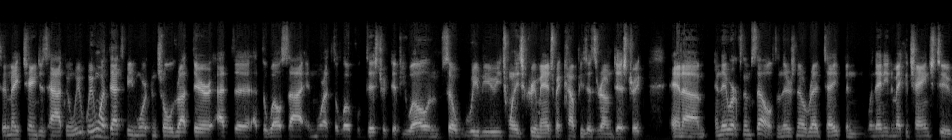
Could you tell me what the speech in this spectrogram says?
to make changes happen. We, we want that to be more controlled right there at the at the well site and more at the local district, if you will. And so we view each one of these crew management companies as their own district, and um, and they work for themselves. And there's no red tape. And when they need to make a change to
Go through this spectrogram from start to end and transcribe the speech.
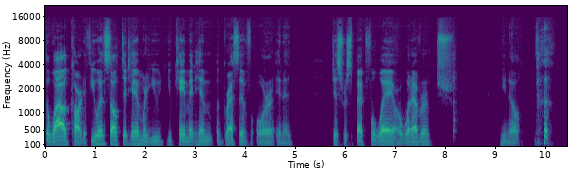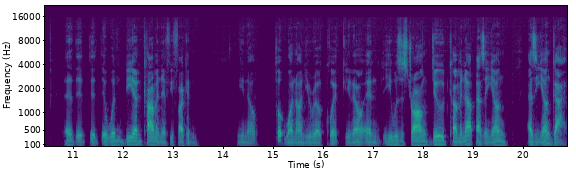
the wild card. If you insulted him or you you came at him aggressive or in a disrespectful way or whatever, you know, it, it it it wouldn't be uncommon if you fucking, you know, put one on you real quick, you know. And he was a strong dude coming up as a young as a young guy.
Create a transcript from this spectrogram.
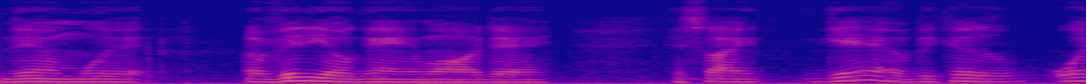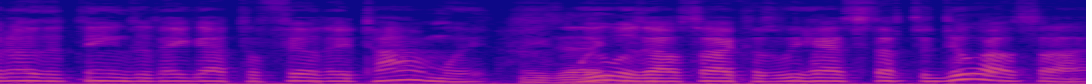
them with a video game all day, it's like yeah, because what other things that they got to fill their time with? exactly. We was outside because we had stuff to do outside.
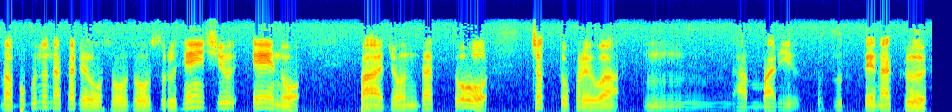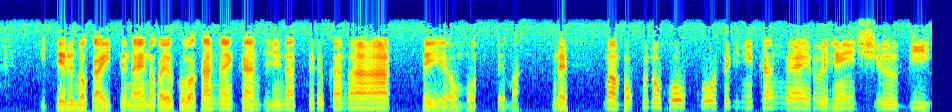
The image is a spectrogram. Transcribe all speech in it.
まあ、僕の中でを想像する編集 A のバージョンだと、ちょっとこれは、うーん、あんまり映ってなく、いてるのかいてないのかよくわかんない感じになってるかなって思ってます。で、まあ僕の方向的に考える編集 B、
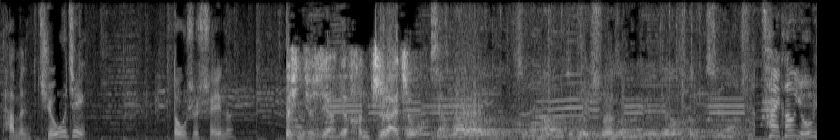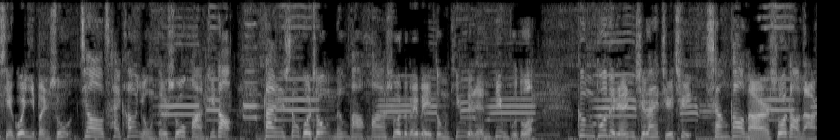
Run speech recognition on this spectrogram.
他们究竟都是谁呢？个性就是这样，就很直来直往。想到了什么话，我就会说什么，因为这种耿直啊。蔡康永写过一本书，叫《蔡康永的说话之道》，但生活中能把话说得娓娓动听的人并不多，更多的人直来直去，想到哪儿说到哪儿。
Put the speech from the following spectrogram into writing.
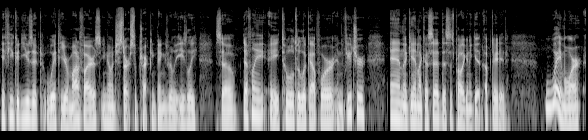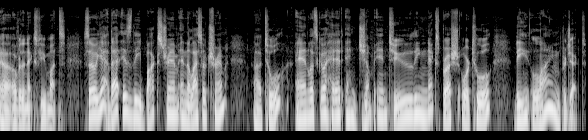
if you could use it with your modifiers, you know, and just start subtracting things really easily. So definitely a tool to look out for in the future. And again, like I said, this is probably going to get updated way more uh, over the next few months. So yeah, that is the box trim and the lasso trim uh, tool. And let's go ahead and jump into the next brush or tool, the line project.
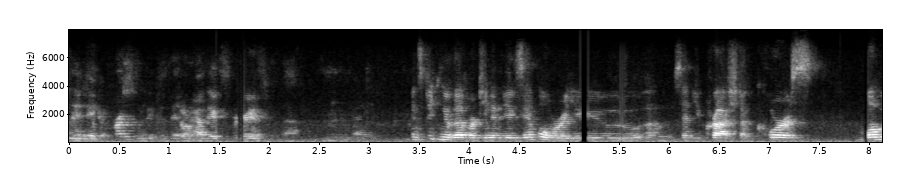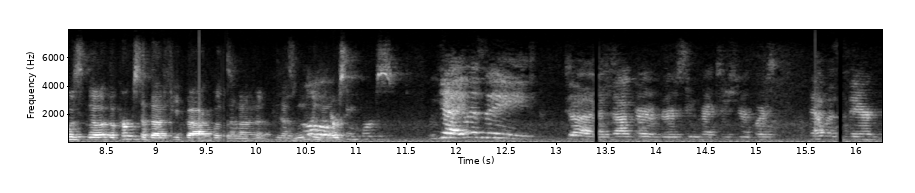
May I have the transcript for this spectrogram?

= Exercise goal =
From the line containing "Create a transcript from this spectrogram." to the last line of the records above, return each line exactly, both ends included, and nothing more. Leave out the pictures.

= Expected output =
Create a transcript from this spectrogram.
them with a video game all day, it's like yeah, because what other things that they got to fill their time with? exactly. We was outside because we had stuff to do outside.
The image is a spectrogram. Transcribe all speech in it.
まあ、僕の中でを想像する編集 A のバージョンだと、ちょっとこれは、うーん、あんまり映ってなく、いてるのかいてないのかよくわかんない感じになってるかなって思ってます。で、まあ僕の方向的に考える編集 B、
Run speech recognition on this spectrogram.
他们究竟都是谁呢？个性就是这样，就很直来直往。想到了什么话，我就会说什么，因为这种耿直啊。蔡康永写过一本书，叫《蔡康永的说话之道》，但生活中能把话说得娓娓动听的人并不多，更多的人直来直去，想到哪儿说到哪儿。
Put the speech from the following spectrogram into writing.
if you could use it with your modifiers, you know, and just start subtracting things really easily. So definitely a tool to look out for in the future. And again, like I said, this is probably going to get updated way more uh, over the next few months. So yeah, that is the box trim and the lasso trim uh, tool. And let's go ahead and jump into the next brush or tool, the line project.
May I have the transcript for this spectrogram?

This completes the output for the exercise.